Northern First Nations band together to block Petronas’ LNG plans
Several First Nations groups are banding together to block early work by contractors for Petronas’ Lelu Island LNG terminal. Leaders of the Madii Lii resistance camp – situated atop several proposed pipeline routes in the Skeena Valley – are rallying behind hereditary chiefs of the Lax Kw’alaams Nation who have been occupying Lelu Island in opposition to survey work for Petronas’ controversial project.
“We are standing together with the Chiefs on Lelu Island in opposition to the same LNG project. Our Madii Lii territory is on the pipeline route, and their Lelu Island territory is on the terminal site. We have both said no,” said Gitxsan Hereditary Chief Luutkudziiwus (Charlie Wright) in a statement today.
“This project threatens the salmon that all Skeena River and North Coast people depend on, and we thank the Yahaan (Don Wesley) and other Tsimshian Chiefs for what they are doing for all of us.”
Hereditary chiefs hold the line
Hereditary leaders of the Lax Kw’alaams and their supporters – a group of approximately 45 in total – erected a camp on Lelu Island, in the Skeena estuary, about two weeks ago in order to halt seismic and survey work by Petronas’ contractors. The work reportedly stems from concerns raised by the Lax Kw’alaams’ elected leadership over the initially planned location of a causeway for ships visiting the terminal – which sat in the middle of vital, sensitive habitat for salmon and other marine life. The elected leaders granted permission to the contractors to survey the area for an alternate location for the causeway, but this has not sat well with a group of hereditary chiefs now leading the occupation.
They confronted the crew of the Quin Delta drill ship and a barge which moved into the area over the weekend.

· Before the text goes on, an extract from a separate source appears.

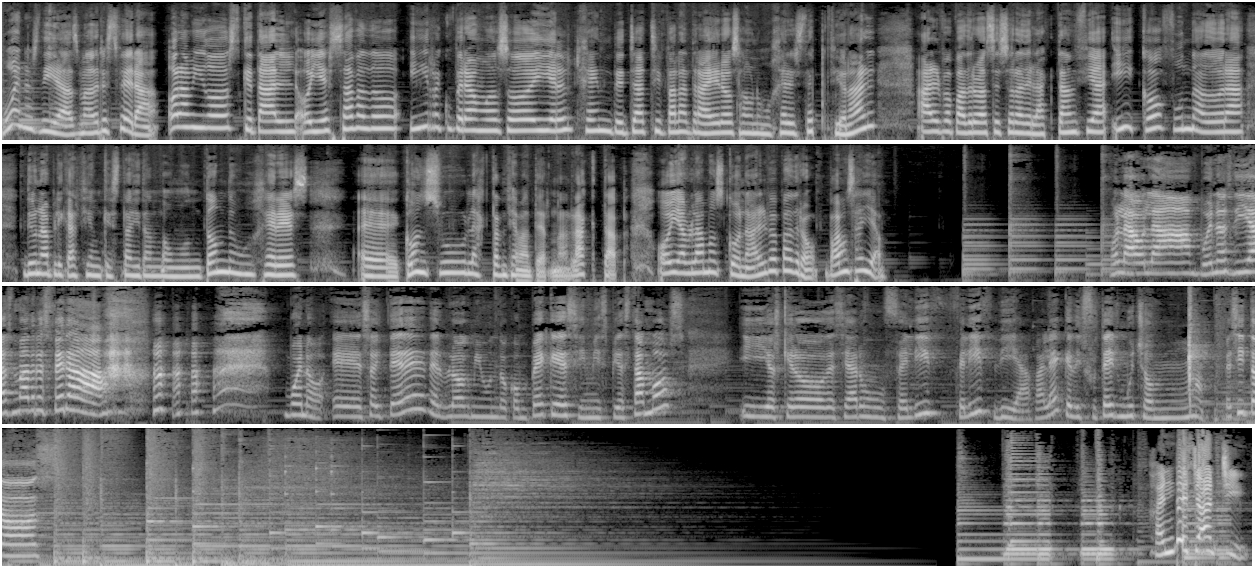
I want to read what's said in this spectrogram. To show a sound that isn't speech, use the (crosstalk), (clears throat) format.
Buenos días, Madre Esfera. Hola amigos, ¿qué tal? Hoy es sábado y recuperamos hoy el gen de Chachi para traeros a una mujer excepcional, Alba Padró, asesora de lactancia y cofundadora de una aplicación que está ayudando a un montón de mujeres eh, con su lactancia materna, Lactap. Hoy hablamos con Alba Padró. Vamos allá. Hola, hola, buenos días, Madre Esfera. (laughs) bueno, eh, soy Tere del blog Mi Mundo con Peques y Mis Pies Estamos y os quiero desear un feliz, feliz día, ¿vale? Que disfrutéis mucho. Besitos. Gente Chachi.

According to The Vancouver Sun, “Some equipment was set up before First Nations went out to the ship and asked the workers to stop, said Joey Wesley, a Lax Kw’alaams First Nation member. The activity ceased, but the workers appeared to have trouble removing equipment from the ocean floor, including heavy concrete blocks with surface markers, he said. The ship and barge remained in their location on Sunday just off Lelu Island, said Wesley.”
Shocking Petronas audit raises fears in BC
Concerns have been compounded by recent revelations by The Sun of a damning audit of Petronas’ Malaysian offshore operations, which reveals systemic neglect of equipment and safety issues.
Moreover, while Petronas’ contractors are operating under permits from the BC government and the Prince Rupert Port Authority, the federal review for the project is ongoing, after facing multiple delays owing to unanswered questions from the Canadian Environmental Assessment Agency.
The Port Authority is nevertheless warning that it will take action against anyone who obstructs survey work for the Lelu Island project – which will likely only inflame an already tense situation.
Gitxsan to take legal action
The Gitxsan leaders of Madii Lii Camp are not only backing their Skeena brethren, but they have been occupying their own territory in staunch opposition to pipeline construction and are now promising legal action of their own. “We are taking the government to court over the lack of consultation, the inadequate baseline information presented, the weak and subjective impact assessment, the current cumulative effects from past development, and the massive infringement of our Aboriginal rights,” says Madii Lii spokesperson Richard Wright.
“People are now on the ground blocking the Petronas project from the coast to far inland.”
Is ‘reconciliation’ possible amid energy conflicts?
These actions are mirrored by the Unist’ot’en Camp in Wet’suwet’en territory to the south, which stands in the path of several planned Kitimat-bound gas pipelines and the proposed Enbridge Northern Gateway pipeline. Tensions there have also grown recently, with the spectre of an armed RCMP takedown of the camp.
Despite a recent meeting between the BC Liberal government and First Nations leaders, aimed at reconciling historical enmity between the two groups, Premier Christy Clark’s key economic vision of LNG development remains dogged by First Nations at every turn. In addition to the above conflicts, the Fort Nelson First Nation recently won a landmark victory at the Environmental Appeal Board, forcing the cancellation of a major water licence for fracking, while the Tsartlip First Nation poured cold water on the notion of a floating LNG terminal in Saanich Inlet.